Yesterday, Mrs Crossley’s legal team argued that in agreeing such a procedure Mr Justice Bennett was denying her access to the courts. She would have no chance to present evidence about undisclosed assets that she claimed rendered the agreement invalid.
Lord Justice Thorpe, who sat with Lords Justices Keene and Wall, praised Mr Justice Bennett’s innovative decision and said that judges had a duty to look at ways to shorten the trial process where “very rich people are demanding full-scale trials” and limiting the courts’ overstretched capacity.
Lord Justice Thorpe, giving the ruling, also called for legislation to clarify the status of prenuptial agreements. In Britain they are not legally binding, although judges do take them into account.
He said: 'This is a quite exceptional case on its facts. If ever there is to be a paradigm case in which the courts will look to the prenuptial agreement as not simply one of the peripheral factors of the case but a factor of magnetic importance, then it seems to me that this is such a case.'

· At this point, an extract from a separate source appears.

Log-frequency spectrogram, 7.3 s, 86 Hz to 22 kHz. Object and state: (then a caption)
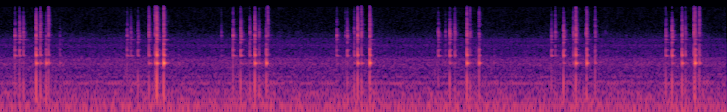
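Aluminum aerosol can. A small teal aluminum aerosol lotion can, hollow and pressurized, is held in one hand beside a plastic-wrapped microphone and tapped with the fingernails of the other hand. Quick clusters of light, clicky taps come about once a second, each with a brief metallic ping near 1 kHz and a bright edge that dies away almost instantly. A steady low background hum runs underneath.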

There was a 'strong argument' for legislation, he added, given that the European Union considered it important to tackle the differences that existed on property-sharing between member states.
Mark Harper, a partner with Mr Crossley’s solicitors, said that the ruling was 'a significant step forward for prenuptial agreements'. He added: 'The Court of Appeal has shown that when a prenuptial agreement exists, the English courts can take a pragmatic approach and short-circuit normal court procedures, saving time, money and emotional distress for all involved.'
Mr Crossley said: 'This is a fair decision. I am upset that our marriage failed.'
He met his future wife in the summer of 2005 and they were married 14 weeks later, in early January last year. But from June the couple lived largely separate lives and in August she filed for divorce.